Okay, yes, let's get it all out in the open now so that it’s not awkward later - the comedic element in the movie ‘Sex Tape’ is not meant to be derived from the idea of Cameron Diaz and Jason Segel as a legitimate married couple. Nor are we supposed to laugh trying to believe that Diaz’s ripping body has supposedly bore not one but two children.
No, just as the title suggests, our primary couple Jay and Annie, busy little bees that they are and having been together since college, have lost that spark and time to do what couples are supposed to do. So during a rare child-free night, the pair try to get that magic back. After a few disastrous attempts, they decide to make their very own porno using a new iPad with fantastic video resolution.

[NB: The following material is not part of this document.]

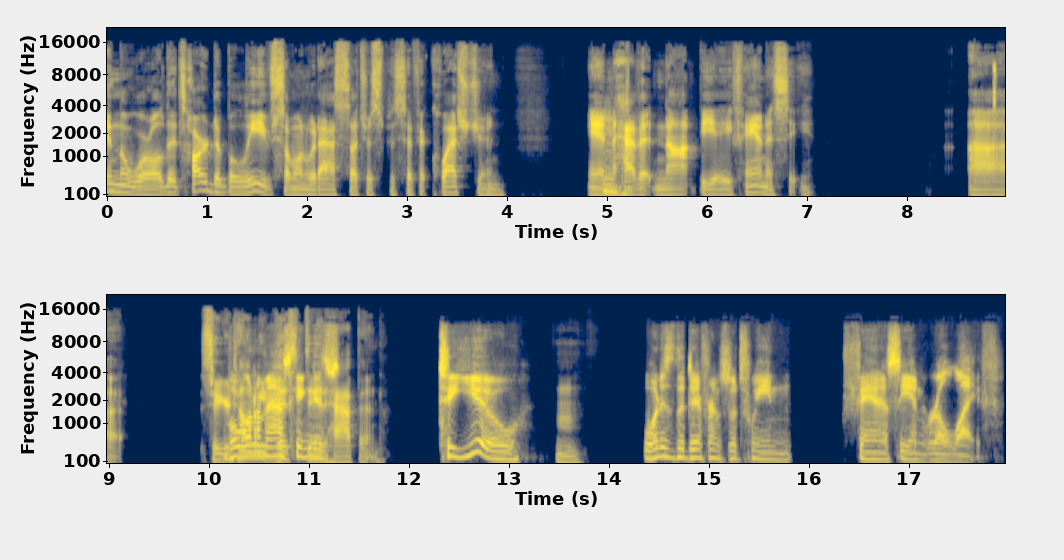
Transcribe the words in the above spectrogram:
in the world, it's hard to believe someone would ask such a specific question and Mhm. have it not be a fantasy. Uh, so you're But what telling me I'm this asking did is- happen? To you, Hmm. what is the difference between fantasy and real life?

The event would be a smashing success if it weren’t for “the cloud” - that mysterious invention that everyone uses yet no one seems to know just how it works or, more importantly, how to stop it. It’s eventually discovered that Jay has not only failed to delete the video but it’s actually synched to all the old iPads they’ve given out to friends, family - and even the mailman - over the years. With the added pressure of a mysterious benefactor haunting them and the clock ticking, Jay and Annie spend the night tracking down the iPads and the video trail with the help of their best friends Tess (Ellie Kemper) and Robby (Rob Corrdry).

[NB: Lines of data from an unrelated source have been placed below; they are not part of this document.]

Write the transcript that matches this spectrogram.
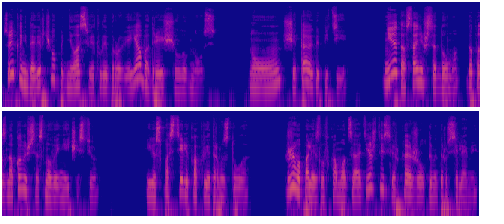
Зойка недоверчиво подняла светлые брови, я ободряюще улыбнулась. «Ну, считаю до пяти. Нет, останешься дома, да познакомишься с новой нечистью». Ее с постели как ветром сдуло. Живо полезла в комод за одеждой, сверкая желтыми труселями.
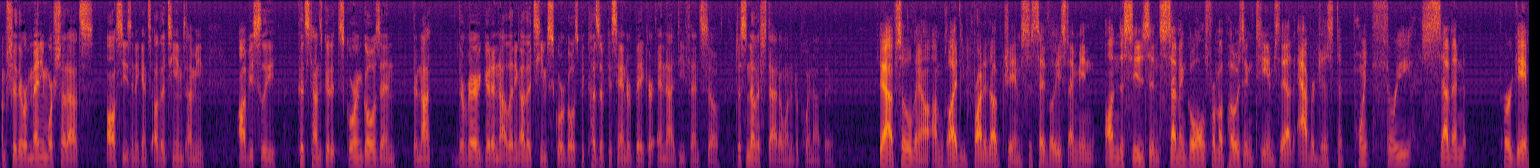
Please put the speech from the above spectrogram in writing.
I'm sure there were many more shutouts all season against other teams. I mean, obviously Kutztown's good at scoring goals, and they're not. They're very good at not letting other teams score goals because of Cassandra Baker and that defense. So just another stat I wanted to point out there. Yeah, absolutely. I'm glad you brought it up, James, to say the least. I mean, on the season, seven goals from opposing teams. That averages to .37 per game.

Diaz and Segel have once again teamed up with their 2011 hit, ‘Bad Teacher’ director Jake Kasdan. That familiarity has played a huge part in this film, considering the frequent nudity by our stars, and let's not forget the reason we’re all here... the graphic sex tape.
Funnily enough, the bulk of the laughs come from the support cast, including Rob Lowe and a choice secret cameo, while Cameron and Jason play the real yet slightly depressing couple struggling to come to terms with the events that led to them needing to make the tape in the first place. However it's the tape itself, finally revealed in the last 10 minutes, that draws the biggest LOL moments. The previous 84 minutes of the film trot along nicely, yet only inspire a smile and a few short-lived giggles.
This sadly isn’t the comedy classic you’d hope it to be, but it ticks a couple of the right boxes here and there.